Third Requirement

Must render at least one show page (show resource – ‘one specific thing’) via JavaScript and an Active Model Serialization JSON Backend.

This is similar to the previous requirement, but focused on a show instead of an index. I have a list of playbooks (created with the code above) so I showed the rest of the playbook data in the list via an AJAX call – so when you click on the link to the particular playbook, the relevant data is shown right there in the table:

 function getPlaybookDataFromUrl(url) {
     fetch(url + '.json')
    .then(res => res.json())
    .then(data => {
       const playbook = new Playbook(data);
       const playbook_id = "td#" +' ', '-') + '-description';

This is the fetch request – it accepts a url for the particular playbook, then gets it, appending ‘.json’ so our rails server will user our serializer. A new playbook instance is created and it’s formatter is called to insert the data, properly formatted, into the table. All done via AJAX and AMS.

Fourth Requirement

Your Rails application must dynamically render on the page at least one serialized ‘has_many’ relationship through JSON using JavaScript.

This was where my project started to feel really strange – like I would never have done things the way I had done them in the first place. The original app was all Ruby on Rails. I would have designed the app to be an API – the rails all back end and the front end put together by JS calls to the server. I think that would have made more sense. In any event, to fulfill this requirement, I turned to my user model.

The way the JS below works: I catch a click on the “Profile” anchor. My user has many games, so when I display the user profile information, I display the many games associated with that user through its serializer.

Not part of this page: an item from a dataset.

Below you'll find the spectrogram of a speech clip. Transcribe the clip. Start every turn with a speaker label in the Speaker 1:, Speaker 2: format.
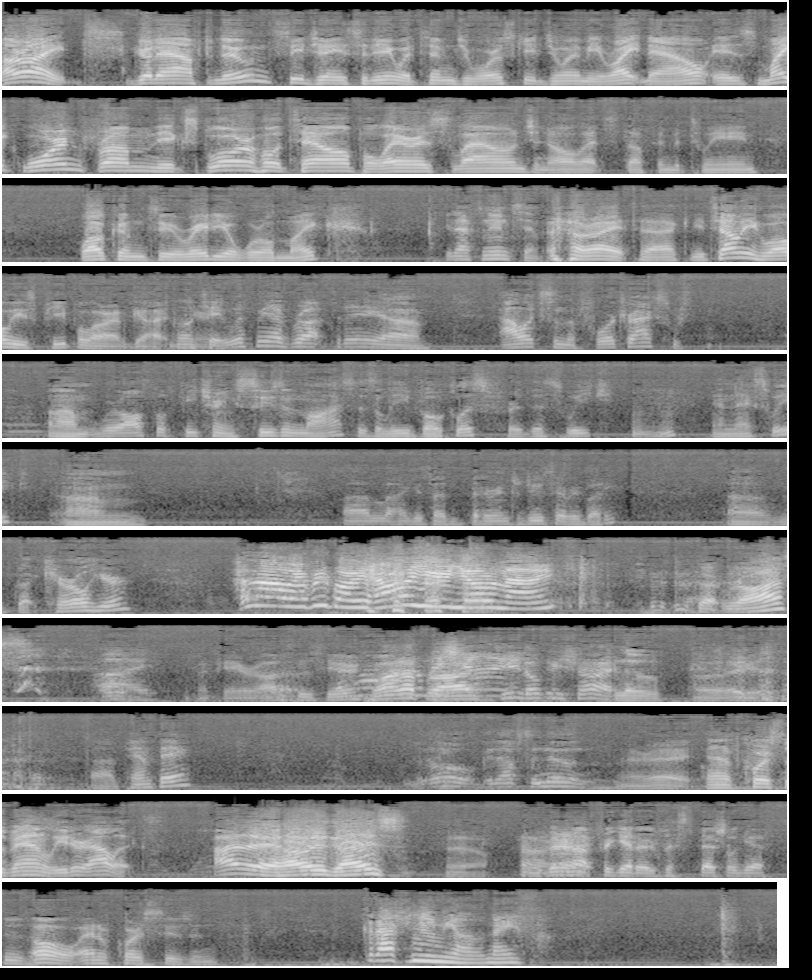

The content is then appended to the DOM with formatters:

 $('a:contains("Profile")').on('click', function(e) {
    .then(res => res.json())
    .then(json => {
       const user = new User(json);
       const games =;
       let html = `<div id='main-content'><h1>${}'s Profile</h1>`;
      html += `</div>`;
       $('#main-content').append('<h2>Your Games</h2>');
       games.forEach(g => {
         let game = new Game(g);

The relevant serializers, back on the server, looks like this:

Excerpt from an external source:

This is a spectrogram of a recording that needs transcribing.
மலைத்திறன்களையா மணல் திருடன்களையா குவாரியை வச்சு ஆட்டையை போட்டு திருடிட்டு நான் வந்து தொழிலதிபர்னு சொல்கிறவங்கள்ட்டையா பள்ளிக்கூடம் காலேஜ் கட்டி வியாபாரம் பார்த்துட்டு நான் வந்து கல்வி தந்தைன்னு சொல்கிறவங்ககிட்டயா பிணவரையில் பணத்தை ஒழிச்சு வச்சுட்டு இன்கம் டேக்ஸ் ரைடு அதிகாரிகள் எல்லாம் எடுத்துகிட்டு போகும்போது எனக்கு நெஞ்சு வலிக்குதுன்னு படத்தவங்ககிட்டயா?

 class UserSerializer < ActiveModel::Serializer
   attributes :id, :name, :email
   has_many :games
 class GameSerializer < ActiveModel::Serializer
   attributes :id, :date, :location
   has_one :opponent
   belongs_to :user

Though this felt contrived, I hope it meets the technical requirement.

Requirement Five

Must use your Rails application to render a form for creating a resource that is submitted dynamically and displayed through JavaScript and JSON without a page refresh.

For this final requirement, I catch the submit button for creating a new playbook. I then serialize the values in the form so that I can submit them as an AJAX request. My fetch request sends a POST request with the serialized values. Finally, the response from the server is parsed and the new playbook is placed in the DOM – through a playbook object and formatter prototype function.

   $('#new_playbook').on('submit', function(e) {
     const values = $(this).serialize();
     fetch('/playbooks', {
       method: 'POST',
       headers: {
         'Content-Type': 'application/x-www-form-urlencoded',
       body: values,
    .then(response => response.json())
    .then(json => {
       const playbook = new Playbook(json);

Questions that Lingered

  • Where does validation fit in? Should I do validation in Rails or JavaScript? The Champion app had lots of validation built in, but it seems my AJAX calls bypass all the validation.
  • It seems that the Rails asset pipeline simply loads your JavaScript – no matter what the files are named. Can’t this result in serious problems with scope? Is it possible to only have certain JS files load for certain pages?

All in all, I learned an awful lot on this project. Mainly, I learned that I would never do things this way again!! Apps should consider all the tools that they will employ as they are designed – not after the fact. In the future, I suppose, I will consider the front end and the back end technologies together.